A reformed addict who, despite his eventual marginal celebrity, had problems fitting into society, Treadwell saw the bears as his salvation and his surrogate family, giving them fanciful names such as Mr Chocolate, Downey, Sgt Brown. He filmed the bears, some scene-stealing foxes, and himself incessantly, capturing some extraordinary moments of bear behaviour, as well as many narcissistic hours of himself talking to camera as though he were the star of his own nature documentary, sharing his loneliness, rhapsodising about the bears in his twee high voice, and ranting against his supposed enemies in the park service. Although he often had people staying with him, on camera he presented himself as a "lone warrior," single-handedly defending the bears against poachers, even though there is little risk of that in Katmai. So accustomed were Treadwell and his girlfriend, Amie Huguenard, to reaching for the camera when a bear came near, one of them had turned it on, but not removed the lens cap, when a bear attacked, killed and ate them in October 2003.

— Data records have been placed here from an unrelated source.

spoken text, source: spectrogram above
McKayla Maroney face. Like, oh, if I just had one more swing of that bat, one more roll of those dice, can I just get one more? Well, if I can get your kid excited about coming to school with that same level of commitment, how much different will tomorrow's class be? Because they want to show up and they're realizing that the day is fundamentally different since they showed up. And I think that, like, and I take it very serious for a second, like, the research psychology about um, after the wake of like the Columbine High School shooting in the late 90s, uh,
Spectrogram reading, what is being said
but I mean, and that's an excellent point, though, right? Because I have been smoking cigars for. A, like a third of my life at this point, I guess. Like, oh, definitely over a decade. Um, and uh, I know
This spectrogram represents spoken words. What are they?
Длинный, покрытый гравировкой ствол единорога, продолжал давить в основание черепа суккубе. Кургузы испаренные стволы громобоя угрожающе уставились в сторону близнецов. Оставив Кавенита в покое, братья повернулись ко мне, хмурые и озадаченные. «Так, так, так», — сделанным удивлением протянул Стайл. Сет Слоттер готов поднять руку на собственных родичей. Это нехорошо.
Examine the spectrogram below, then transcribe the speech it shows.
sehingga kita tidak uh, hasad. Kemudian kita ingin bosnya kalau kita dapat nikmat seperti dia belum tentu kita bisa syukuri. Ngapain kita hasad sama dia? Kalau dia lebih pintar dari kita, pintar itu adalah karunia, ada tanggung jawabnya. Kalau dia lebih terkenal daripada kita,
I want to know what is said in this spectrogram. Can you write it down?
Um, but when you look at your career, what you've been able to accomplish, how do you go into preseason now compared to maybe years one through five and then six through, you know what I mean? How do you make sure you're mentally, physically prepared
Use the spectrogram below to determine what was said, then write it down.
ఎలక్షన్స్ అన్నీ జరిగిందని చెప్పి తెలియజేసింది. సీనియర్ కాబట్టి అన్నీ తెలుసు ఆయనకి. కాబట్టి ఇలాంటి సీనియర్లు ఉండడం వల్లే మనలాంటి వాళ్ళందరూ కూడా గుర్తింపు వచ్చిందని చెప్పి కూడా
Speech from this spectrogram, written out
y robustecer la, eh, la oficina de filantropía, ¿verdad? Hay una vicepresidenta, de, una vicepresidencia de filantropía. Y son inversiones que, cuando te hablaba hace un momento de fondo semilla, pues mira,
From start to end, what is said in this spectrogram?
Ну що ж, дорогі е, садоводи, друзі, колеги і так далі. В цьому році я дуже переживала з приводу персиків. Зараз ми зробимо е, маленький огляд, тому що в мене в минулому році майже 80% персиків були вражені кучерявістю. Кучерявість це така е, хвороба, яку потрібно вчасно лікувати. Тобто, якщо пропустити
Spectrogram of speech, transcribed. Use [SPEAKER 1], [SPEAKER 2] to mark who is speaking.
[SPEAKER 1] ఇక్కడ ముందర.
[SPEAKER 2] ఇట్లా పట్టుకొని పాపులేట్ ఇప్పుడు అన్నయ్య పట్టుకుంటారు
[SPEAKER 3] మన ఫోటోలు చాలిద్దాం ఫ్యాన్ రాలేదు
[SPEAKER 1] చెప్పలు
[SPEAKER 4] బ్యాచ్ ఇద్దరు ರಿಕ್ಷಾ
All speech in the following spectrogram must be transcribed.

Viewers are informed at the start of the film how Treadwell perished, which endows the footage of him declaiming that he "would die for these bears" with a tragic irony. The drama lies in watching him unravel, while interviewees explain to Herzog the sequence of events and mistakes (such as getting too physically close to the bears in the first place) that lead to his and Huguenard's deaths, reaching back to his seemingly average childhood when he showed a passion for animals.

Throughout, as the footage that Treadwell shot unfolds, Herzog's voiceover interjects the director's comments, underscoring his and Treadwell's very different attitudes towards nature. "What haunts me is that, in all the faces of the bears Treadwell filmed, I discover no kinship, no understanding, no mercy," Herzog says at one point, as the image freeze-frames on the face of a bear, perhaps the one who would kill Treadwell. "I see only the overwhelming indifference of nature. To me, there is no such thing as a secret world of the bears. This blank stare speaks only of a half-bored interest in food."

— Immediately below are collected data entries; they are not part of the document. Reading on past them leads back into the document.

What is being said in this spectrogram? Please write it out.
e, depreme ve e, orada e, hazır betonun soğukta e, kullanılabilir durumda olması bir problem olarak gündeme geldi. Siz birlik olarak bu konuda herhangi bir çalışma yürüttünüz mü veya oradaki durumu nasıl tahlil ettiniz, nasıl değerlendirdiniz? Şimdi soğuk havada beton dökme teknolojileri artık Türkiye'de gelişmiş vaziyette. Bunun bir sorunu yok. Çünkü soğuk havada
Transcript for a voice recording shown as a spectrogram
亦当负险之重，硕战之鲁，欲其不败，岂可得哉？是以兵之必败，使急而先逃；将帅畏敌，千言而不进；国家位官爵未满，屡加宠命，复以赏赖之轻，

Fans of Herzog's films, which include such classics as Aguirre: The Wrath of God (1972), Nosferatu (1979) and Fitzcarraldo (1982), might be reminded at this point of the opening of The Enigma of Kaspar Hauser (1974): beautiful images of a river, a boat, a field, and Pachelbel's Canon on the soundtrack. "Can't you hear the screaming?" a subtitle asks, subverting the romanticism. Herzog's stance towards nature is in direct opposition to the cuddly anthropomorphism of March of the Penguins. In a now famous line in Grizzly Man, he says: "I believe that the common denominator of the universe is chaos, hostility and murder."

Thankfully, Herzog is more playful in conversation. I put it to him that the film chimed with many of his other films in its opposition to the"tree-hugging" view of nature. "Yes, tree-huggers, they're the enemy. Please write that in capitals: THE ENEMY," he says, laughing. But wasn't Treadwell a bit of a tree-hugger? "Not completely, no," he says. "There's a New Ageism to him that I loathe, but it's OK. I always said that it wouldn't be a wildlife film, but a film about human nature. It's a very human story, with all the defeats mixed with the victories and the mistakes. And the tragedy, too."

Indeed, one of the most powerful moments in Grizzly Man is when Herzog listens through headphones to a recording of Treadwell's death and Huguenard's screams, watched by Jewel Palovak, Treadwell's friend and heir. Instead of playing it for the audience, as apparently some of the producers urged him to, Herzog tells Palovak that she should destroy the tape. "It was so terrifying that it was instantly clear that, number one, we were not doing a snuff movie, and number two, there is such a thing as the dignity and privacy of your own death, and you just don't touch it," he tells me. "It was instantly clear that it would not be in my film. Period."

'Grizzly Man' opens on 3 February